We would like to take this opportunity to express our deepest appreciation and gratitude to those people who had guided and assisted us doing this research. We thank our colleagues from University Malaysia Sabah who provided insight and expertise that greatly assisted the research, although any errors are our own and should not tarnish the reputations of these esteemed persons.


Select your language of interest to view the total content in your interested language
Post your comment

Share This Article

Relevant Topics

Article Usage

  • Total views: 384
  • [From(publication date):
    April-2017 - Oct 18, 2017]
  • Breakdown by view type
  • HTML page views : 334
  • PDF downloads :50

Post your comment

captcha   Reload  Can't read the image? click here to refresh

Peer Reviewed Journals
Make the best use of Scientific Research and information from our 700 + peer reviewed, Open Access Journals
International Conferences 2017-18
Meet Inspiring Speakers and Experts at our 3000+ Global Annual Meetings

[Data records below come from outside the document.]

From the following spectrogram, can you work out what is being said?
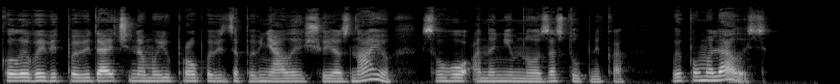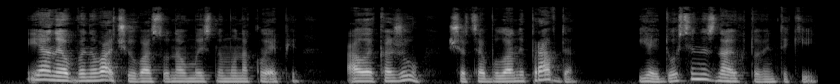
Коли ви, відповідаючи на мою проповідь, запевняли, що я знаю свого анонімного заступника, ви помилялись. Я не обвинувачую вас у навмисному наклепі, але кажу, що це була неправда. Я й досі не знаю, хто він такий.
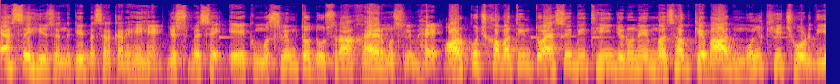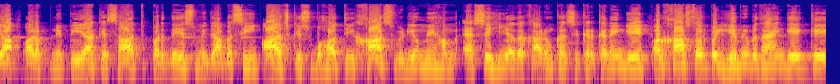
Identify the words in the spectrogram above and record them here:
ऐसे ही ज़िंदगी बसर कर रहे हैं, जिसमें से एक मुस्लिम तो दूसरा गैर मुस्लिम है। और कुछ खातन तो ऐसे भी थी जिन्होंने मज़हब के बाद मुल्क ही छोड़ दिया और अपने पिया के साथ परदेश में जा बसी। आज की इस बहुत ही खास वीडियो में हम ऐसे ही अदाकारों का ज़िक्र करेंगे और खास तौर पर यह भी बताएँगे कि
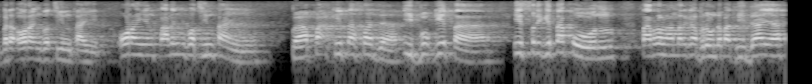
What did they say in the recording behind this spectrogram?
kepada orang yang kau cintai. Orang yang paling kau cintai Bapak kita saja, ibu kita, istri kita pun, taruhlah mereka belum dapat hidayah,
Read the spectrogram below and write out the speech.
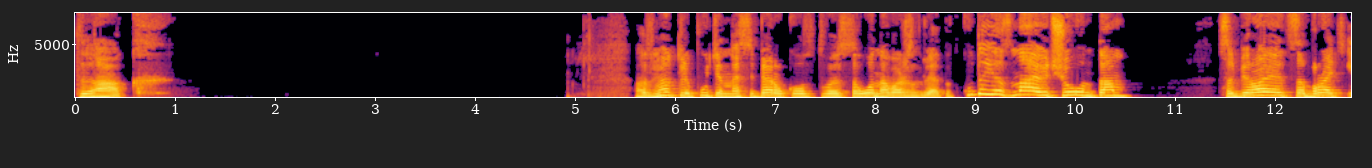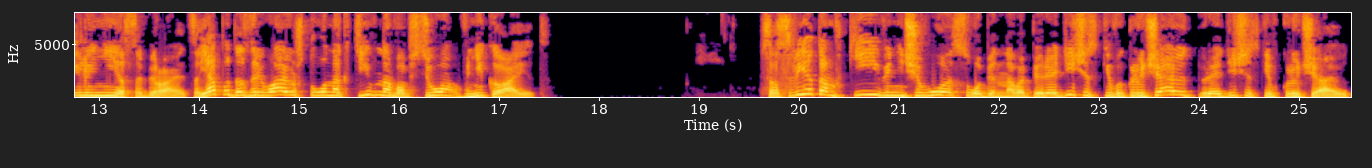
Так. Возьмет ли Путин на себя руководство СО, на ваш взгляд? Откуда я знаю, что он там собирается брать или не собирается? Я подозреваю, что он активно во все вникает. Со светом в Киеве ничего особенного. Периодически выключают, периодически включают.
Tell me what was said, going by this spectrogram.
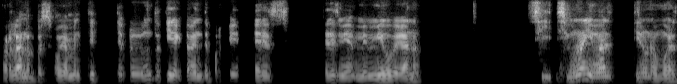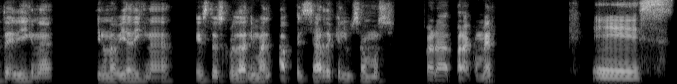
Orlando, pues obviamente te pregunto directamente porque eres, eres mi, amigo vegano. Si, si un animal tiene una muerte digna, tiene una vida digna, ¿esto es crueldad animal a pesar de que lo usamos para, para comer? Es,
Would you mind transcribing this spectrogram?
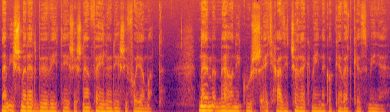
nem ismeretbővítés és nem fejlődési folyamat, nem mechanikus egyházi cselekménynek a következménye.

Contact Us

Agri, Food, Aqua and Veterinary Science Journals

Dr. Krish

[email protected]

1-702-714-7001 Extn: 9040

Clinical and Biochemistry Journals

Datta A

[email protected]

1-702-714-7001Extn: 9037

Business & Management Journals


[email protected]

1-702-714-7001Extn: 9042

Chemical Engineering and Chemistry Journals

Gabriel Shaw

[email protected]

1-702-714-7001 Extn: 9040

Earth & Environmental Sciences

Katie Wilson

[email protected]

1-702-714-7001Extn: 9042

Engineering Journals

James Franklin

[email protected]

1-702-714-7001Extn: 9042

General Science and Health care Journals

Andrea Jason

[email protected]

1-702-714-7001Extn: 9043

Genetics and Molecular Biology Journals

Anna Melissa

[email protected]

1-702-714-7001 Extn: 9006

Immunology & Microbiology Journals

David Gorantl

[email protected]

1-702-714-7001Extn: 9014

Informatics Journals

Stephanie Skinner

[email protected]

1-702-714-7001Extn: 9039

Material Sciences Journals

Rachle Green

[email protected]

1-702-714-7001Extn: 9039

Mathematics and Physics Journals

Jim Willison

[email protected]

1-702-714-7001 Extn: 9042

Medical Journals

Nimmi Anna

[email protected]

1-702-714-7001 Extn: 9038

Neuroscience & Psychology Journals

Nathan T

[email protected]

1-702-714-7001Extn: 9041

Pharmaceutical Sciences Journals

John Behannon

[email protected]

1-702-714-7001Extn: 9007

Social & Political Science Journals

Steve Harry

[email protected]

1-702-714-7001 Extn: 9042

© 2008-2017 OMICS International - Open Access Publisher. Best viewed in Mozilla Firefox | Google Chrome | Above IE 7.0 version